The result was the elimination of very intense community competition. Local leagues ceased to exist because they could not compete with the provincial league.

In addition to the “original” seven, Clarenville, Memorial University, Mount Pearl, Labrador City-Wabush and then Stephenville and Port aux Basques found their way, with varying degrees of success, into provincial senior hockey.

While this setup provided 30 years of excellent hockey for a wide range of fans, its cost would eventually become too high and the situation reached its predictable end in 1990 when the provincial senior league ceased to exist.

After having no Herder Memorial Trophy competition for the 1990 season, the Newfoundland Amateur Hockey Association reversed to a “series” system for 1991 and was able to declare a provincial senior champion.

Utilizing the stability of the St. John’s East League and the St. John’s West League, the NAHA introduced a playoff structure that involved these two leagues with the Central Newfoundland League. League champions advanced into a series of playoffs that were held after their regular schedules were completed.

Movement of players continues but the overall setup is not nearly as expensive as the importing of players and appears to leave the competition on a sound foundation.

The utilization of the original, affordable structure forced a change of the selection of individual award winners with local league statistics being used to select winners.

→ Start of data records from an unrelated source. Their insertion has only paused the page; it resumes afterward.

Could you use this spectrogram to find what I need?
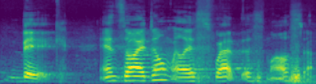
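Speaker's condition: Friedreich's ataxia; over two decades since onset, uses wheelchair, service dog

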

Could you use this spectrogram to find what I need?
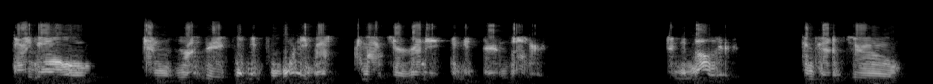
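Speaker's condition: Cerebral palsy, very rare form; speech affected

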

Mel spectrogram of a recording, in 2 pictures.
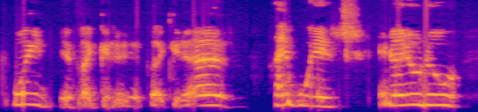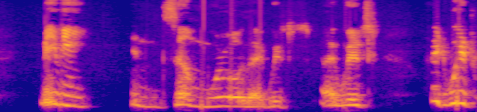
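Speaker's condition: Aicardi-Goutières syndrome; age 25, about 15 years since diagnosis, doing well now, tough a few years ago

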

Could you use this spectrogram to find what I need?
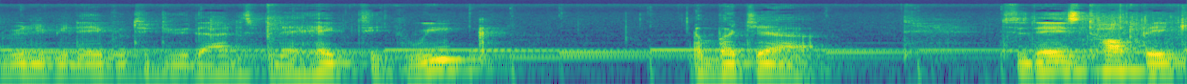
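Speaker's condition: No condition

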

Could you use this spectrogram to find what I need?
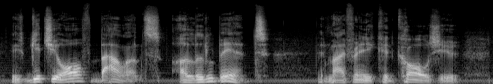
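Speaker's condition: No condition

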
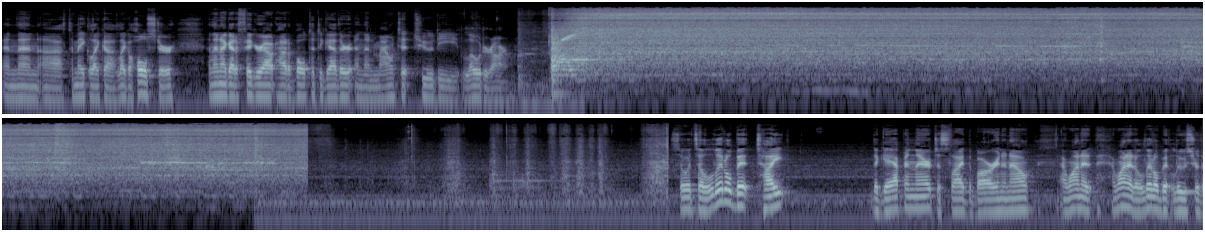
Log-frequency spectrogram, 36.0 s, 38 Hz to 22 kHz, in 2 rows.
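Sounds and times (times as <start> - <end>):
table saw cutting plastic: 8.2 - 22.6, 24.6 - 28.1.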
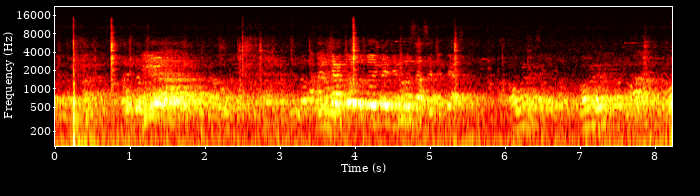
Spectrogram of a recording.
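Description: A football is kicked sharply in a large echoing dome.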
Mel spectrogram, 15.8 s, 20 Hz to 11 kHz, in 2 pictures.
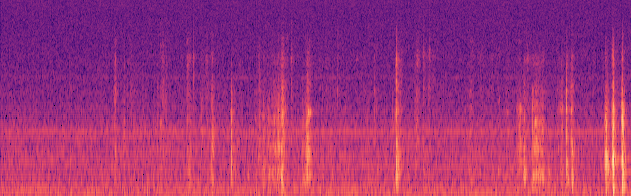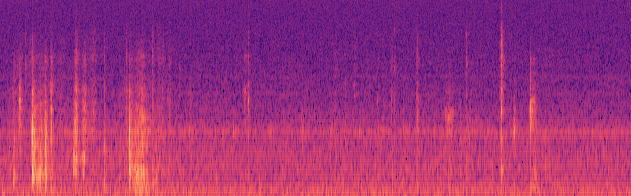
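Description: Clicks, knocks and rattles of metal and plastic parts as an HP LaserJet 400 M401dn fuser assembly is handled and fitted back together by hand. The knocks bunch up and are loudest between about three and ten seconds in, with a few light clicks near the end.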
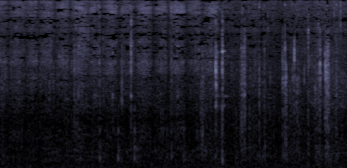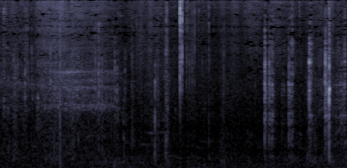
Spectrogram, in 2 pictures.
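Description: Hands packing and smoothing damp luting sand around the mould of a thermite rail weld: soft rubbing and scraping, with scattered sharp clicks that come thicker near the end.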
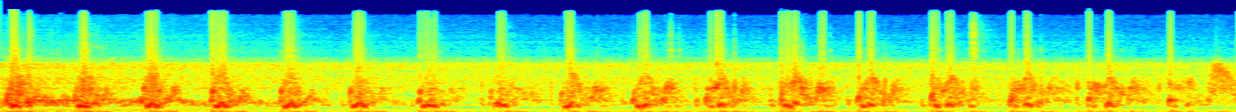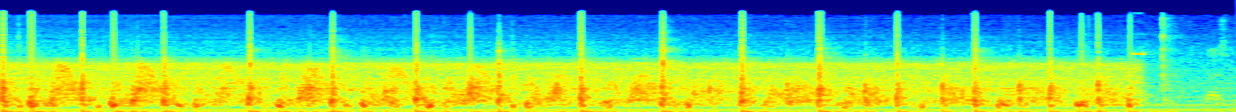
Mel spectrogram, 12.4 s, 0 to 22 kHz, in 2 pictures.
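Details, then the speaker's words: Fetal heartbeat on Doppler during a pregnancy ultrasound, with a cord loop around the baby and the mother holding her breath: fast, regular whooshing pulses at 148 a minute, normal, cord not compromising the baby. "148 latidos quiere decir que no está afectando, ese circular no está estrangulando, no está asfixiando a tu baby."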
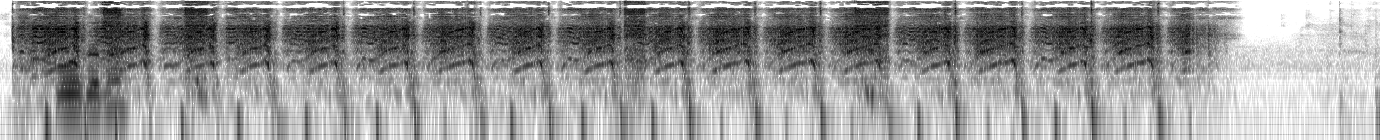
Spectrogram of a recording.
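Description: A small engine cranks over and over without starting.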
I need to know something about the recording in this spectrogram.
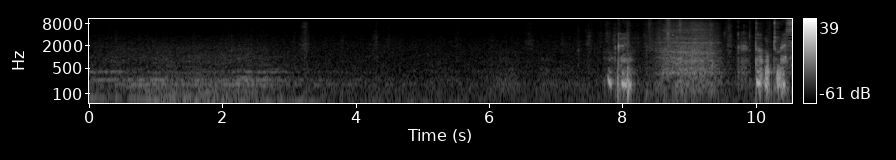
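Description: Faint room tone, then near the end a short voiced sound from a woman followed by a breathy exhale about a second long.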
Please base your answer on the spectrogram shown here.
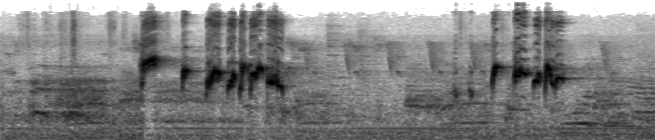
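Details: Red-whiskered bulbul kept in a cage sings its morning song in the double-note 'già rừng' style. Two quick phrases of clear, warbling whistles are separated by a short lull, over a low steady hum.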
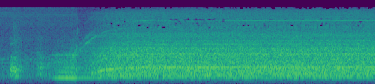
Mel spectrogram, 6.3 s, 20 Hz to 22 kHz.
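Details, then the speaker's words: Shark Wandvac Self Empty WS642AE, new: dock motor spins up over a second into a steady high-pitched whoosh that holds even; normal self-empty cycle. "I think that was the self-empty bin part."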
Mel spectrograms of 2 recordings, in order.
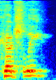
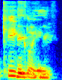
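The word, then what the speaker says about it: Kuechly: You've got Luke Kutchley. I think that's how you say his name. I'm really terrible about it. Keley. Luke Keequley. Luke Keequley who uh played for Carolina Panthers, right?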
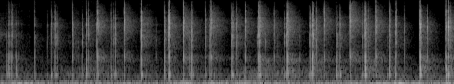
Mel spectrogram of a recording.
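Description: Long acrylic nails tap and scratch the smooth back of a pink, palm-sized plastic detangling hairbrush with a hollow back and bristles underneath, held in both hands. A rapid, uneven series of crisp, bright clicks and scratchy ticks fills the clip, each dying away almost instantly with a hollow plastic tone, over a faint low background hum.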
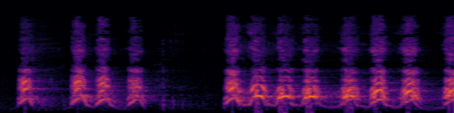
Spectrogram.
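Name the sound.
beagle dog barking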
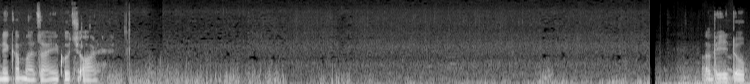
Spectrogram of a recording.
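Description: A shallow river rushes and gurgles over stones.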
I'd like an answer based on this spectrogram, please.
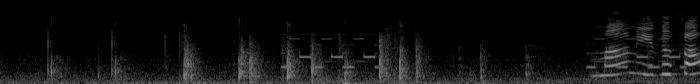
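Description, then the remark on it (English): A house telephone rings with a warbling electronic trill that starts near the end, after a run of sharp tapping clicks. The ring is moderately loud. “Aren't you gonna answer it? You should only answer the phone at your house.”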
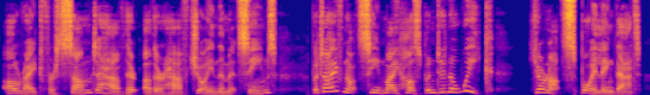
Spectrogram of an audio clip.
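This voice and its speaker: A man voicing a sullen, sharp-tongued married woman in an audiobook, snapping and aggrieved. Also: high-pitched, lively intonation, normal speed, no echo, studio quality, pitched above the performer's own voice. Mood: snappish, sullen. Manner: snapping, indignant.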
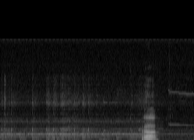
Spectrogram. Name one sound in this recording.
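Bright electronic game music plays.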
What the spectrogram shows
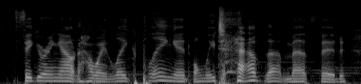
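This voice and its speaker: Music can be heard behind the voice. A man talks at a moderate pace. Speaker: gaming commentator. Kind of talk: scripted gameplay voice-over. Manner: stuttering at times.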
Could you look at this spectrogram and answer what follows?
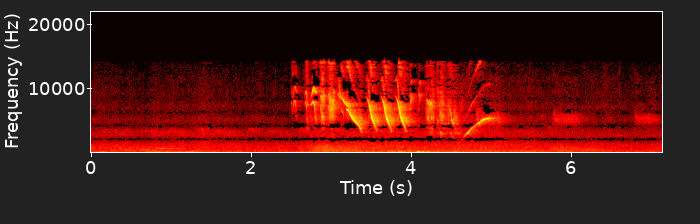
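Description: Caged bananaquit (sibite) singing one quick burst of high, thin notes, each sweeping downward, ending on a rising note; the song starts about two and a half seconds in and lasts about two and a half seconds.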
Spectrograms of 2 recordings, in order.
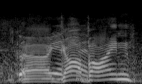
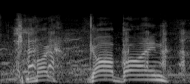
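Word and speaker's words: Garbiñe: see I think give it another go rert garbine garbine Mota spot on that's the one okay she's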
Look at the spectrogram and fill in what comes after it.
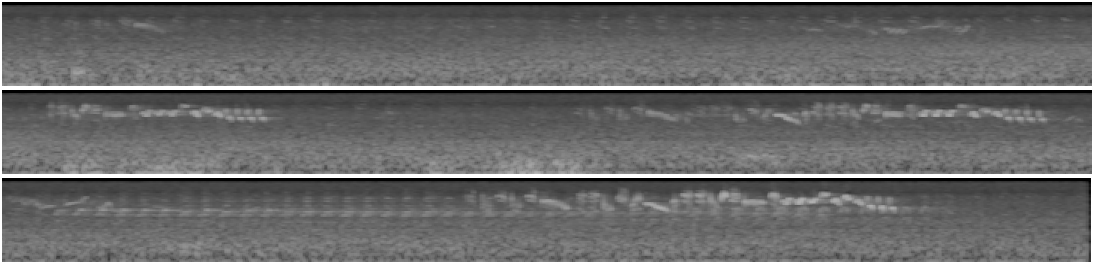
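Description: Birdsong over a low background rumble: three bursts of rapid, high chirping song a few seconds apart, with a steady lower trill running under the last one.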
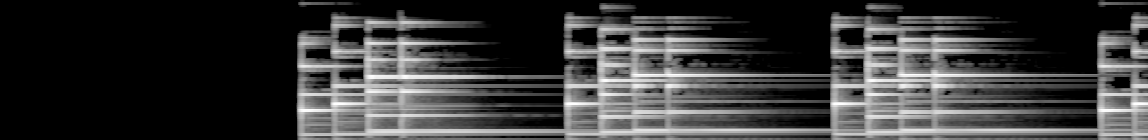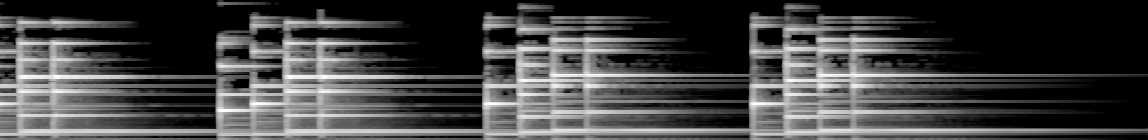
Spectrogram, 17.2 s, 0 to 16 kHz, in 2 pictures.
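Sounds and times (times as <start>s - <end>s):
contralto carillon bells: 2.4s - 16.2s.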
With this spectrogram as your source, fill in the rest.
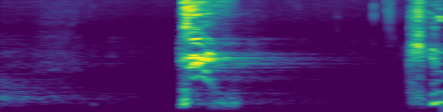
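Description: A single harsh cough, then a second shorter cough about a second later, close and loud, breaking through a quiet pause in a church sermon.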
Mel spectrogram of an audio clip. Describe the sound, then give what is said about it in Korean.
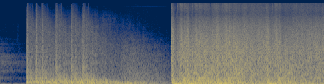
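Booming cannon fire aimed at the guesthouse where envoys are lodging erupts abruptly, several sharp blasts in quick succession rolling into a continuous thunderous barrage, then a second, even louder wave of rumbling explosions takes over and sustains to the end. No voices. “사신들이 묵고 있는 객과 낮바다에다 대포를 쏴라!”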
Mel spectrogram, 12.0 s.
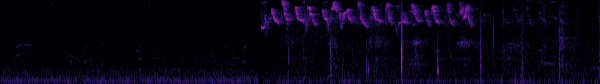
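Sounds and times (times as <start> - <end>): songbird singing: 5.2 - 12.0
footsteps on stone steps: 5.5 - 12.0.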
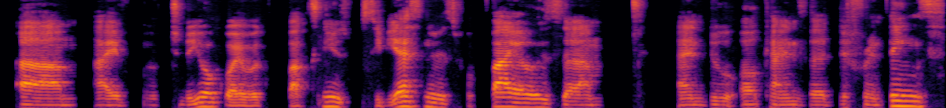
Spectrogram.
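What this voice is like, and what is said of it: Speaks with a non-American accent. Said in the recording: “hence my accent”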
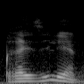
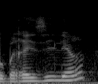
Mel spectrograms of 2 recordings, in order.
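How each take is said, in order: First: Brésilienne ending in a clear n; brésilienne closing on an open e and n; French feminine. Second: Brésilien, nasal ending, no n sounded; brésilien ending in a nasal vowel; French masculine. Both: Shown as a demonstration. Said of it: "Então eu digo".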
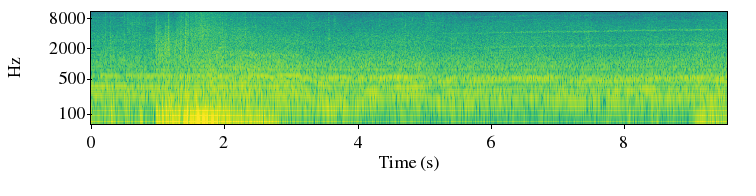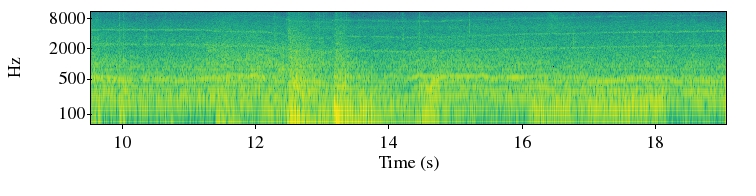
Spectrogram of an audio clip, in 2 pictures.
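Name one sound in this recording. A race car engine roars and shifts gears as it accelerates.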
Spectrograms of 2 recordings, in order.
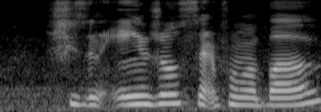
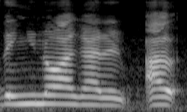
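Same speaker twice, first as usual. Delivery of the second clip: ordinary talk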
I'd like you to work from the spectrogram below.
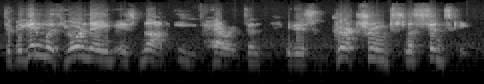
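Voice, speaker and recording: A woman's voice: medium pitch, normal speed, fairly bright tone, husky, rough recording. A woman playing a cold, cynical, domineering theatre columnist in a radio drama, speaking in an imperious, articulate way. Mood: cold, menacing. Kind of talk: 1950s radio drama acting.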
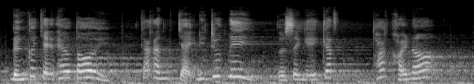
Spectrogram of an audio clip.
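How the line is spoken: Sharp snapping. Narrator (Vietnamese): Trắc Mộc Cường Ba gắt lên

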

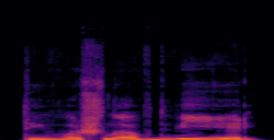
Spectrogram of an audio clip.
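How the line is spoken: Exclamation. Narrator (Russian): воскликнула Одри

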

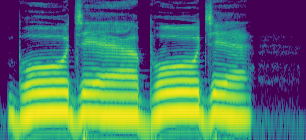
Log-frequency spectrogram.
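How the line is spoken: Nasal voice. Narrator (Russian): Выходила у него гнусава на

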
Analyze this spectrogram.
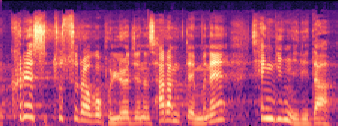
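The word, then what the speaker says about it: Chrestus: 뭐라고 기록을 했냐면 정확한 발음이 크레스투스라고 불려지는 사람 때문에 생긴 일이다 이렇게 돼 있어요.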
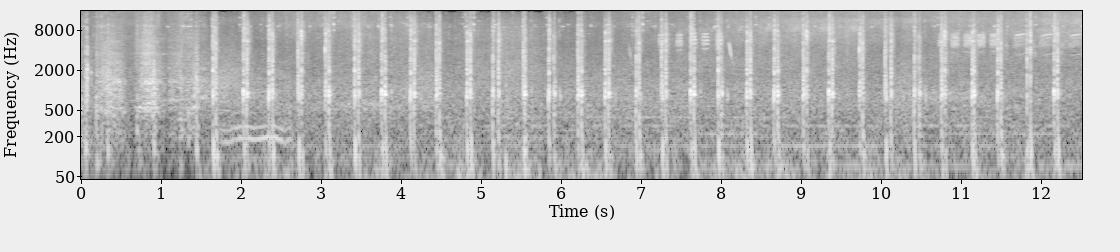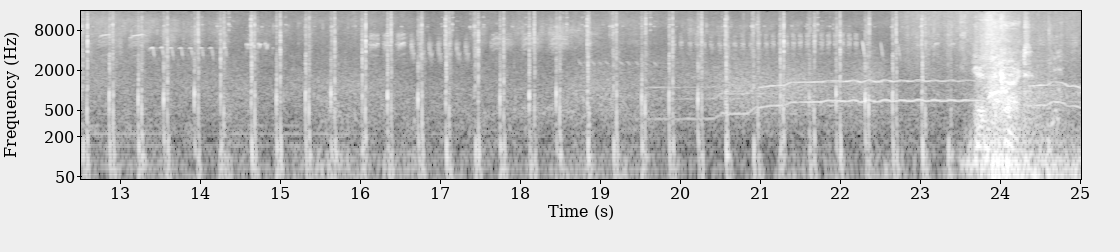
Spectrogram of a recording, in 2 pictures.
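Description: Horse hooves clip-clop in a fast, steady rhythm throughout in The Witcher 3, with brief game voices over it and a louder burst near the end.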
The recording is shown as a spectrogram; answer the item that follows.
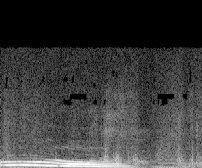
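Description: A single long, meow-like animal call that rises and then falls in pitch, lasting about a second and a half.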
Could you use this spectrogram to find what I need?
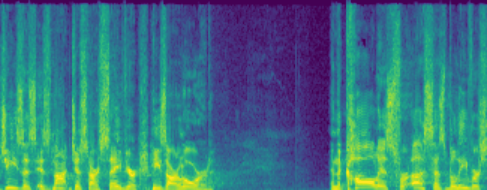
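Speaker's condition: No condition

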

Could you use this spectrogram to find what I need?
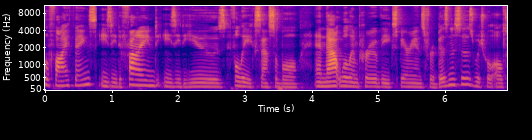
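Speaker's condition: No condition

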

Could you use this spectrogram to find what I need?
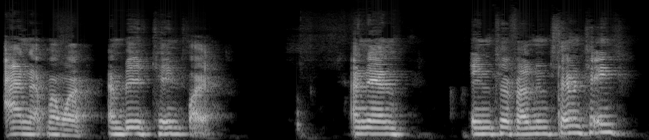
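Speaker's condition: Cerebral palsy

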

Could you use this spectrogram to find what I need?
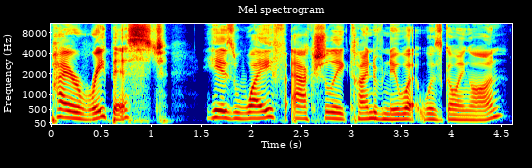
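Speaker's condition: No condition

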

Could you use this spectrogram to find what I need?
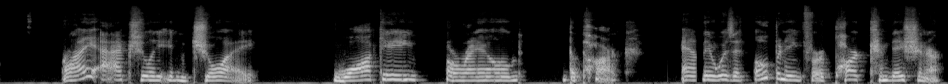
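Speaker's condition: Aphasia after strokes; aphasia from two strokes with heart failure at age 45, later heart transplant, implanted defibrillator; about 16 years after onset, past speech therapy; once could not speak, relearned English and intonation, long monotone, pitch now varies

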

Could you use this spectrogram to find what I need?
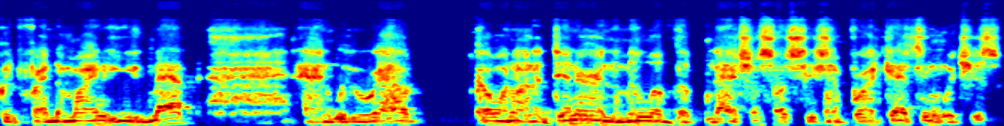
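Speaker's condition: Throat cancer, vocal cords removed; throat cancer from 1996

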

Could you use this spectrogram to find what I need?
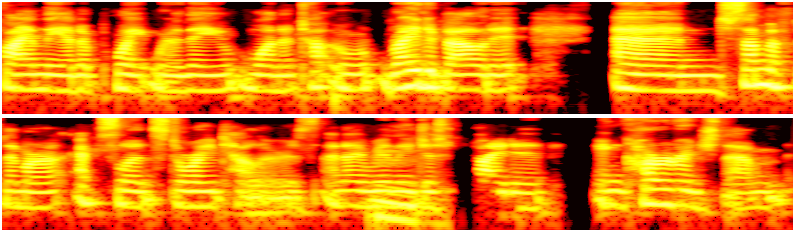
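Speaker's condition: Cleft palate, cleft palate without cleft lip; therapists

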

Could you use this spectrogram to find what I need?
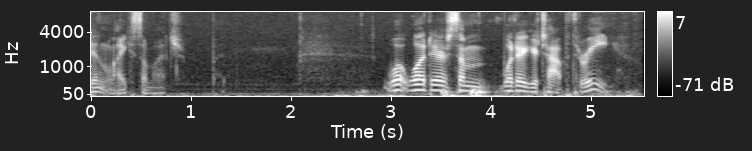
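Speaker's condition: No condition

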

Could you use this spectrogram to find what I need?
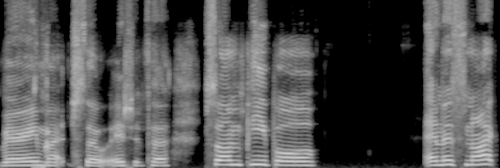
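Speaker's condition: Cerebral palsy; cerebral palsy with cerebral visual impairment, affects motor skills, vision and mobility

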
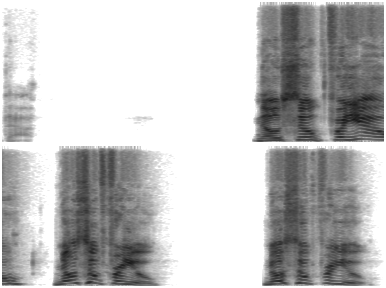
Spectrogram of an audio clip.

Local league statistics are also used to declare a winner of the Evening Telegram Trophy.